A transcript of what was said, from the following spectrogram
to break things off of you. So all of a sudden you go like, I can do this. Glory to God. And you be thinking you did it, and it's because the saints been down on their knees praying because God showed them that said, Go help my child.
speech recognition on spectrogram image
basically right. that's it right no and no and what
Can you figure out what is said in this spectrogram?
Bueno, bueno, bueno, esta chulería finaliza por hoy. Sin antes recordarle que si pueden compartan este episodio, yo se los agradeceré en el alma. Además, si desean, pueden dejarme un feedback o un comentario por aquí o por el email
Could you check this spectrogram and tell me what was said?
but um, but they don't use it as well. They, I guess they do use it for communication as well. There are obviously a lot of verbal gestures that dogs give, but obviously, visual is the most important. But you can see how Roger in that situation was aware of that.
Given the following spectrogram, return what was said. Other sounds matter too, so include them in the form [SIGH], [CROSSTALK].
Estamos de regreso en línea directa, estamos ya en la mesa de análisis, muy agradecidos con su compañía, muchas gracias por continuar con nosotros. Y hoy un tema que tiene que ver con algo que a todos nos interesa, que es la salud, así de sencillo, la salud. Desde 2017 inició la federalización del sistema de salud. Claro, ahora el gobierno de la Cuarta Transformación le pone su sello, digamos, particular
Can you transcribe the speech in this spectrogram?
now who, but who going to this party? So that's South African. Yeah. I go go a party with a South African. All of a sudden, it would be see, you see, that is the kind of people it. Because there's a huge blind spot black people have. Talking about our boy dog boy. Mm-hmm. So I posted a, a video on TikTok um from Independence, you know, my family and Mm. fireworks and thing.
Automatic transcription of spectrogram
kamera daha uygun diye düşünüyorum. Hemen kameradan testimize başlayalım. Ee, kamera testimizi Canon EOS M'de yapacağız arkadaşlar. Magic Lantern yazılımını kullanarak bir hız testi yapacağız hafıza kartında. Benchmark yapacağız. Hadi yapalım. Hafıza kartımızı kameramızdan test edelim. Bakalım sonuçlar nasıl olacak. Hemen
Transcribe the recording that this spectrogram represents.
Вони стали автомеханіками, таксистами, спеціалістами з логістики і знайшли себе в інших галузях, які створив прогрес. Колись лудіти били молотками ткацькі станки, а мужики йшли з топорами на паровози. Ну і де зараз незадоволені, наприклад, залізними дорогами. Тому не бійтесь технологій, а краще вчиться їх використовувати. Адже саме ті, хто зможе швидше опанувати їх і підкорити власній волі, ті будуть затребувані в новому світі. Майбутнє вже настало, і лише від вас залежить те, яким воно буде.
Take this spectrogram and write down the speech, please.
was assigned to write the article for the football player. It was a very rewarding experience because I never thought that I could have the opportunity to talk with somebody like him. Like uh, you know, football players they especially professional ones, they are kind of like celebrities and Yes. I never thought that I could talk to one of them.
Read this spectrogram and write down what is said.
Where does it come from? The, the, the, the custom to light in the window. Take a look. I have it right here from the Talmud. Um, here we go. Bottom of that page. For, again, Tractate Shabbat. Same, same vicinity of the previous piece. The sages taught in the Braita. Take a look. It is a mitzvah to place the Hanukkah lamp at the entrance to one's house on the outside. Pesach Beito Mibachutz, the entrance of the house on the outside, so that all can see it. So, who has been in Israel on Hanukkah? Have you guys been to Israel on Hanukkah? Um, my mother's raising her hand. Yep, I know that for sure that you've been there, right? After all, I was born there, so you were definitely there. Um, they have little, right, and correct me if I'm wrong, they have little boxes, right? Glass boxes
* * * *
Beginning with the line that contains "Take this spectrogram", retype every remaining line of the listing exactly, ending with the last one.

_Answer box_
Take this spectrogram and write down the speech, please.
was assigned to write the article for the football player. It was a very rewarding experience because I never thought that I could have the opportunity to talk with somebody like him. Like uh, you know, football players they especially professional ones, they are kind of like celebrities and Yes. I never thought that I could talk to one of them.
Read this spectrogram and write down what is said.
Where does it come from? The, the, the, the custom to light in the window. Take a look. I have it right here from the Talmud. Um, here we go. Bottom of that page. For, again, Tractate Shabbat. Same, same vicinity of the previous piece. The sages taught in the Braita. Take a look. It is a mitzvah to place the Hanukkah lamp at the entrance to one's house on the outside. Pesach Beito Mibachutz, the entrance of the house on the outside, so that all can see it. So, who has been in Israel on Hanukkah? Have you guys been to Israel on Hanukkah? Um, my mother's raising her hand. Yep, I know that for sure that you've been there, right? After all, I was born there, so you were definitely there. Um, they have little, right, and correct me if I'm wrong, they have little boxes, right? Glass boxes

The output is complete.